The AK Party’s lack of willingness to engage the opposition in a genuine dialog regarding important matters of constitutional change is also very troubling.
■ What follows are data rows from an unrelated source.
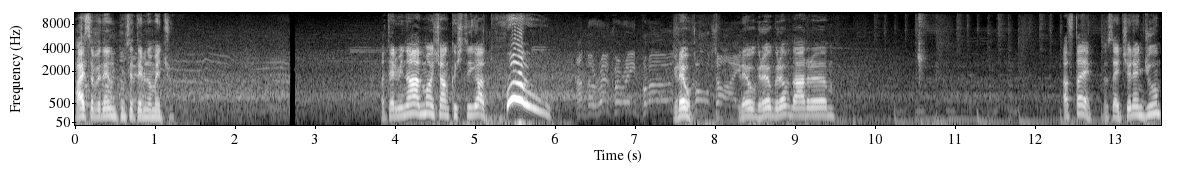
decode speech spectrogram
Hai să vedem cum se termină meciul. A terminat, mă, și am câștigat. Woo! And the referee blows Greu. full time. Greu, greu, greu, dar... uh, Asta e. Asta e challenge-ul.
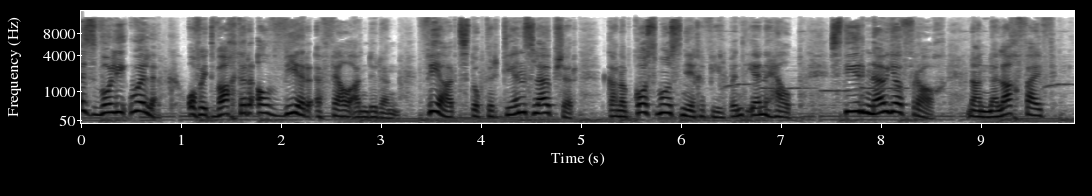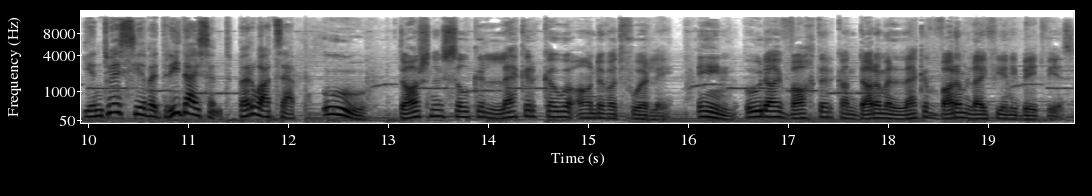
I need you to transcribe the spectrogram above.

After all, individual rights and identity issues are important for democratic consolidation.
Even optimists admit that, “under the AKP, Turkey is still not a liberal democracy, despite the pattern of multiparty elections.”
It is no surprise then, that Turkey continues to be the only country in the Western European region that fails to rank as free by the Freedom House.
Against this backdrop of the AKP’s growing authoritarian tendencies, the 2014 presidential elections and Prime Minister Erdogan’s determination to transform Turkey’s parliamentary regime into a presidential one without strong checks and balances clearly pose problems for Turkey’s democratic regime and political stability.
If the European Union truly wants to foster democracy and order in Turkey, it should engage more sincerely in the promotion of liberal democratic norms and practices in general.
This should include, but not be limited to ensuring judicial independence and protecting freedom of expression, association and demonstration.
Strict and evenly applied conditionality regarding reform in these areas, tied to the credible prospect of EU membership could help prevent Turkey from falling into the trap of “competitive authoritarianism” in the midst of turmoil and uncertainty in the broader Middle East.
Editor’s note: A longer version of this article appeared in the Spring 2013 edition of Turkish Policy Quarterly.